Egypt circulated the draft on Wednesday evening and the 15-member council had been due to vote at 3 p.m. (2000 GMT) on Thursday, diplomats said. It was unclear, they said, how the United States, which has protected Israel from U.N. action, would vote.

The resolution would demand Israel “immediately and completely cease all settlement activities in the occupied Palestinian territory, including East Jerusalem”.

The draft text put forward by Egypt says the establishment of settlements by Israel has “no legal validity and constitutes a flagrant violation under international law”.

It also expresses grave concern that continuing settlement activities “are dangerously imperilling the viability of a two-state solution”.

The White House declined comment.
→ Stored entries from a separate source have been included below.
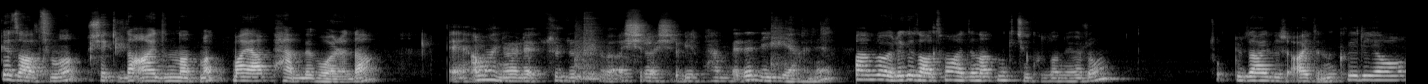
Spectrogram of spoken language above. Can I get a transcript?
gözaltımı bu şekilde aydınlatmak. Bayağı pembe bu arada. E, ama hani öyle sürdürüp ve aşırı aşırı bir pembe de değil yani. Ben böyle gözaltımı aydınlatmak için kullanıyorum. Çok güzel bir aydınlık veriyor.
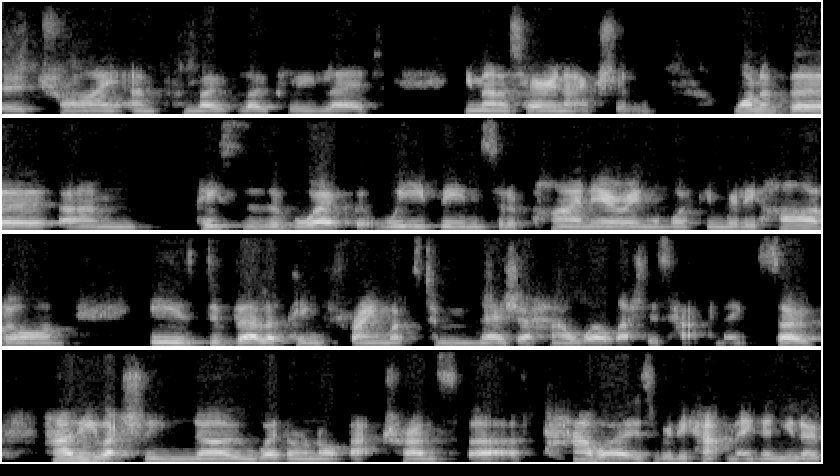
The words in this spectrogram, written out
to try and promote locally led humanitarian action. One of the um, pieces of work that we've been sort of pioneering and working really hard on is developing frameworks to measure how well that is happening. So, how do you actually know whether or not that transfer of power is really happening? And you know,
Some diplomats hoped Obama would allow Security Council action by abstaining on the vote.

Israel’s security cabinet was due to hold a special session at 10 a.m. EST (1500 GMT) to discuss the issue. Israeli officials voiced concern that passage of the resolution would embolden the Palestinians to seek international sanctions against Israel.

In Beirut, French Foreign Minister Jean-Marc Ayrault told reporters: “The continuation of settlements is completely weakening the situation on the ground and creating a lot of tension. It is taking away the prospect of a two-state solution. So this could reaffirm our disagreement with this policy.”


Obama’s administration has been highly critical of settlement construction in the occupied West Bank and East Jerusalem. U.S. officials said this month, however, the president was not expected to make major moves on Israeli-Palestinian peace before leaving office in January.

Netanyahu tweeted that the United States “should veto the anti-Israel resolution at the U.N. Security Council on Thursday”.

Israel’s far-right and settler leaders have been buoyed by the election of Trump, the Republican presidential candidate. He has already signaled a possible change in U.S. policy by appointing one of his lawyers, a fundraiser for a major Israeli settlement, as Washington’s ambassador to Israel.

Netanyahu, for whom settlers are a key component of his electoral base, has said his government has been their greatest ally since the capture of the West Bank and East Jerusalem in a 1967 war.

Some legislators in his right-wing Likud party have already suggested Israel declare sovereignty over the West Bank if the United States does not veto the resolution.

That prospect seemed unlikely, but Netanyahu could opt to step up building in settlements as a sign of defiance of Obama and support for settlers.

Israel considers all of Jerusalem its capital, a claim that is not recognized internationally.

The United States says continued Israeli settlement building lacks legitimacy, but has stopped short of adopting the position of many countries that it is illegal under international law. Some 570,000 Israelis live in the West Bank and East Jerusalem.

A resolution needs nine votes in favor and no vetoes by the United States, France, Russia, Britain or China to be adopted.

(Additional reporting by Susan Heavey in Washington, John Irish travelling with French foreign minister, and Matt Spetalnick in Washington; Writing by Arshad Mohammed; Editing by Tom Heneghan and James Dalgleish)